This principle is continuously applied throughout the life of the project.


The project board members are prepared to mentor the project manager.

Project Brief

This is stable once approved.

Project board meetingThese are timely and structured with a fixed agenda.
ResourceThe project board ensures that the right resources are in place and are involved in a timely manner.
RisksThe project board properly understands all the risks involved.
Servant leadership

The project board is willing to put the team members' needs above their own whilst remaining true to the objectives of the project.

SurprisesThere are no surprises between the project board and the project manager at project reviews.
TimescalesProject timescales are consistent and realistic
Unified directionThe project board has a unified front which will instil confidence in the project manager and wider stakeholder group.


Being on a project board is a demanding but rewarding activity; you will see change rolled out across your organization and the benefits being achieved and realized.
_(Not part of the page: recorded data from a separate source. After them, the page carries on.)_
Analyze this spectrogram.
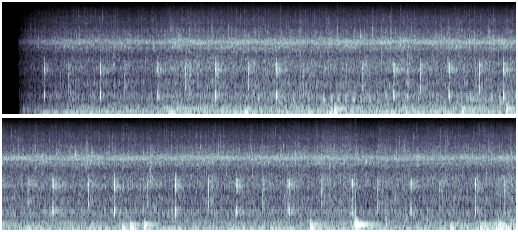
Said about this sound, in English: So it's like almost a tick-tock sound with yeah. the two of them going, but those pock. Yep. Those are uh, right. Limnodynastes peronii. Certainly, striped marsh frog. Striped marsh.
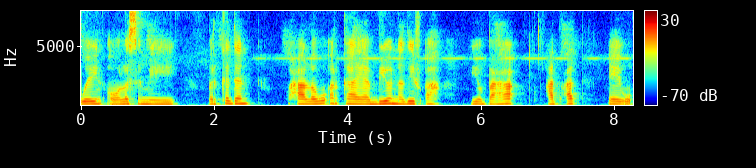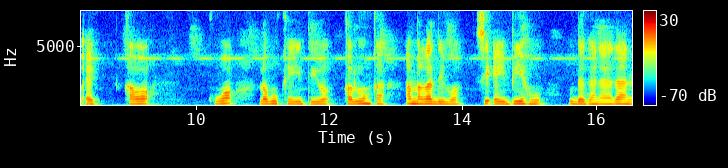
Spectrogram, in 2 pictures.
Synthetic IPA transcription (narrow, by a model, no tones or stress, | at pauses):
wɛjnɔːlɐsɐmɛːjɛj | b̥ɐrkʰɐdɐn | wɑħɑːlɐɣʊʔɐrkʰaːjaːbɪjɔnɐðiːfʔɐh | ijɔbɑʕɑ | ʕɑd̪ʕɑd̪̚ | ɛjʊʔɛɡ | kʰ | kʰʊwɔ | lɐɣʊkʰɛjdɪjɔkʰɐluːŋkʰɐ | ʔɐmɐlɐɖɪɣɔ | sɪʔɛjbɪjɐɦʊ | ʊd̪ɐɣɐnaːðaːn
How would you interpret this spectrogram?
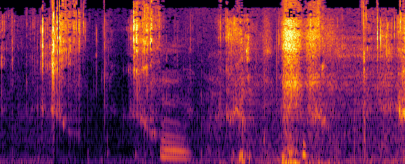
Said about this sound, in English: This is what a barbecue potato chip sounds like when you chew it on the air.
Giving leadership to the project team by making timely decisions, giving direction and delegating authority helps ensure project board members are involved to the optimum degree and can gain satisfaction from seeing their projects succeed.


AXELOS (2018) Directing Successful Projects with PRINCE2. AXELOS, London, UK. AXELOS (2017)

Managing Successful Projects with PRINCE2. AXELOS, London, UK. AXELOS (2015)

PRINCE2 Agile. AXELOS, London, UK.

Office of Government Commerce (2009) OGC NAO lessons learned – common causes of project failure [Online] Office of Government Commerce. Available from: publications/dfp/ogc-nao-lessons-common-causes-of-project-failure.pdf [accessed 04 February 2019]

Project Management Institute (Yearly) Pulse of the Profession [Online] Project Management Institute.
Available from: [accessed 04 February 2019]

About the Author

Allan Thomson has over 25 years’ project and programme experience. He has worked with companies such as British Gas and BP in Customer Relationship Programme Management and Risk Programme Management respectively.

He joined AXELOS in 2014 and has acted as a Programme Manager and SME (Subject Matter Expert) for PRINCE2 Agile, and as an SME on the PRINCE2 2017 update. He is presently a PPM (Project and Programme Management) Product Ambassador.

Author Allan Thomson

PRINCE2 Project Board